This isn't to say there's no thought placed into Jojo's production. The show is littered with inventive encounters that overlap Stand abilities to create a chess game of wits, seeing both sides constantly fighting for the upper hand over one another. Matches that eventually dissolve into pissing contests to see who would cave in first. Each Stand ability is accounted for, creating interesting back and forths between the combatants. And with there being countless possible Stand abilities that could manifest in someone, the end result is no two fights being the same. The battlefield is forever morphing, with something as simple as the changes in partnership or location altering the very course of a how a match can turn out.

It's this very ingenuity that demonstrates that behind the burly men clashing fists, there's still a thought process keeping the madness together. This also includes the more straightforward parts of Jojo's production, such as the naming of the characters and the reasoning for its brightly-colored world.

If you've made it all the way to Part 4, then this should come as no surprise to you that Hirohiko Araki, the creator of the Jojo manga, has consciously decided to name characters after musicians and songs, mostly from western pop culture. It's an inconsequential bit of trivia that doesn't do much for the long-haul but despite that, adds to the overall appeal of his work. And with French post-impressionist artist Paul Gauguin being cited as an influential person in his approach to color theory, there's always a sense that Jojo was much more than just a whim being held up by simple admiration for a particular era. If you've ever felt like the colors used was oddly at home despite the constant clash of sassy meet gusto, that's because of this conscious effort on Araki's part to blend the two. This well-cultured sensibility is what gives Jojo such a distinct personality from its counterparts.
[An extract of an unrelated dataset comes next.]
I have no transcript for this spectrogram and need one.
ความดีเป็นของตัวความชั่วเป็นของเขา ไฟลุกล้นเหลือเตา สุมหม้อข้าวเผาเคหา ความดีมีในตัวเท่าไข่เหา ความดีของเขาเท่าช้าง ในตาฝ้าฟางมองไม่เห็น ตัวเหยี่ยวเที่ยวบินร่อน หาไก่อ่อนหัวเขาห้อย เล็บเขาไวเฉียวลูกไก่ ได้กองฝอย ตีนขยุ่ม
It's an entity birthed outside of typical circular influence, having a unique appeal while winning the admiration of a broader market in the process.
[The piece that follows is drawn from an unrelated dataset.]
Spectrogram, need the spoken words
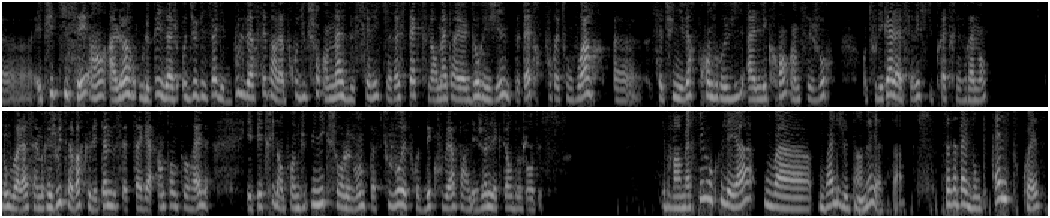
Euh, et puis qui sait, hein, à l'heure où le paysage audiovisuel est bouleversé par la production en masse de séries qui respectent leur matériel d'origine, peut-être pourrait-on voir euh, cet univers prendre vie à l'écran un de ces jours. En tous les cas, la série s'y prêterait vraiment. Donc voilà, ça me réjouit de savoir que les thèmes de cette saga intemporelle et pétris d'un point de vue unique sur le monde peuvent toujours être découverts par les jeunes lecteurs d'aujourd'hui. Eh ben, merci beaucoup Léa. On va, on va aller jeter un œil à ça. Ça s'appelle donc Elf Quest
But let's not mistake all this appraisal of Jojo as the show being a flawless creation, it does suffer from its fair share of issues. For one, because of its straightforward approach, there's never any questions posed at the actions being taken. And as such, this is an anime that only works because of the universe pre-established before it. Had we not seen the impossible happen time and time again, Jojo would have never worked. Its absurdity disallows genuine immersion in the circumstances taking place. You're entertained but never for a second buy into the ridiculousness of it all. It's a show where you laugh at the nonsense and take enjoyment out of how committed it is to seeing it through, despite the apparent shortcomings of said actions making close to little sense. Jojo's Bizarre Adventure is always entertaining but never something to be held up as proper literature. It's the show's greatest strength but sadly its greatest weakness as well.

This issue also means that all of the characters are usually dwindled down to becoming internet memes or lovable caricatures. No one is looking onto Jojo for enriched characterization. All that's expected out of it is hyperactive personalities with cool abilities trading blow for blow in an environment that allow these occurrences to go on undisturbed. This is usually the trade-off for dumb-fun entertainment. Finding a balance between the absurd and tightly written is a rarity that escapes Jojo. But what it still has is an unshakable commitment to do everything at 110%, so even when you question the logic of a scenario, it doesn't take long before you accept it for what it is to continue seeing the Joestars pummel enemies into submission.

And if this fact can be accepted for what it is, then Part 4: Diamond is Unbreakable should be nothing short of an entertaining ride for most fans of this bizarre adventure. With more epic poses, more stands, more cool ass character designs, and too much awesome shit to know what to do with, Jojo Part 4 has been one hell of a ride. And with this being another successful adaptation by David Production, here's hoping it's an adventure with many more iterations to come.

-Sepia bathe the screen, title card cropped in an arrow: To Be Continued-